What needs to be done:
Apart from the pictures, write out the records that follow exactly.

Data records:
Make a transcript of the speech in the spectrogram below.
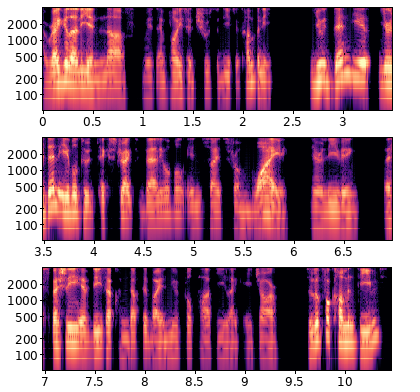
regularly enough with employees who choose to leave the company, you then be, you're then able to extract valuable insights from why they're leaving, especially if these are conducted by a neutral party like HR. So look for common themes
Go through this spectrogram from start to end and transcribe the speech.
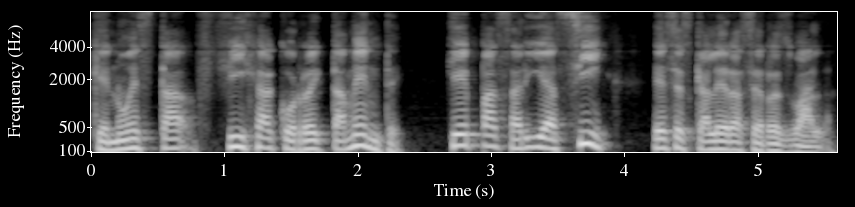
que no está fija correctamente? ¿Qué pasaría si esa escalera se resbala?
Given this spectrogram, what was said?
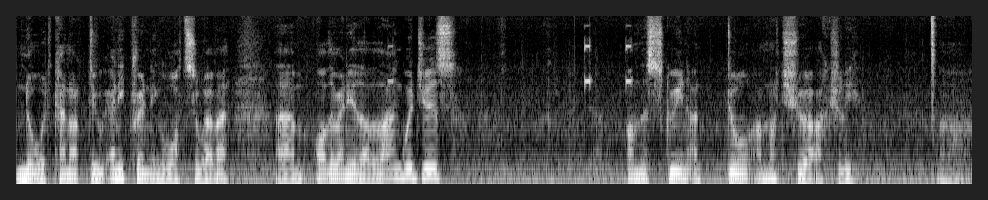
No, it cannot do any printing whatsoever. Um, are there any other languages on the screen? I don't, I'm not sure actually. Oh.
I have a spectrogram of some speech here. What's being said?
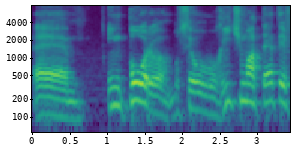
é, impor o seu ritmo até, ter,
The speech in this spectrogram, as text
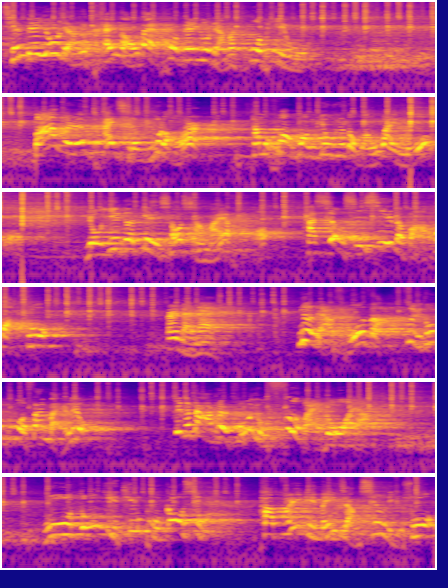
前边有两个抬脑袋，后边有两个拖屁股。八个人抬起了吴老二，他们晃晃悠悠的往外挪。有一个店小想买好，他笑嘻嘻的把话说：“二奶奶，那俩矬子最多不过三百六，这个大个足有四百多呀。”武松一听不高兴，没讲，心里说：“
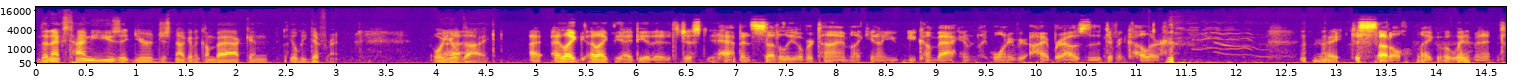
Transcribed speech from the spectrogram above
the next time you use it, you're just not going to come back and you'll be different, or you'll Uh, die. I, I like I like the idea that it's just it happens subtly over time. Like you know, you, you come back and like one of your eyebrows is a different color. right, just subtle. Like, oh, wait a minute.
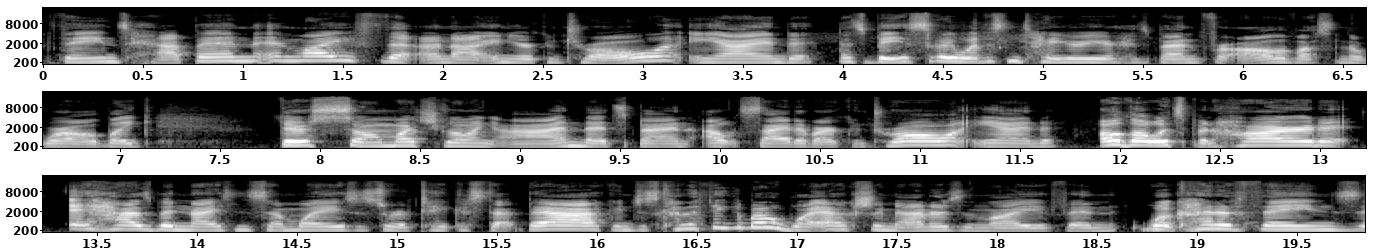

Solution to the exercise:
Make a transcript of the speech in the spectrogram below.
regularly enough with employees who choose to leave the company, you then be, you're then able to extract valuable insights from why they're leaving, especially if these are conducted by a neutral party like HR. So look for common themes
Go through this spectrogram from start to end and transcribe the speech.
que no está fija correctamente? ¿Qué pasaría si esa escalera se resbala?
Given this spectrogram, what was said?
No, it cannot do any printing whatsoever. Um, are there any other languages on the screen? I don't, I'm not sure actually. Oh.
I have a spectrogram of some speech here. What's being said?
é, impor o seu ritmo até, ter,
The speech in this spectrogram, as text
前边有两个抬脑袋，后边有两个拖屁股。八个人抬起了吴老二，他们晃晃悠悠的往外挪。有一个店小想买好，他笑嘻嘻的把话说：“二奶奶，那俩矬子最多不过三百六，这个大个足有四百多呀。”武松一听不高兴，没讲，心里说：“
Transcribed speech from the spectrogram above
the next time you use it, you're just not going to come back and you'll be different, or you'll Uh, die. I, I like I like the idea that it's just it happens subtly over time. Like you know, you, you come back and like one of your eyebrows is a different color. right, just subtle. Like, oh, wait a minute.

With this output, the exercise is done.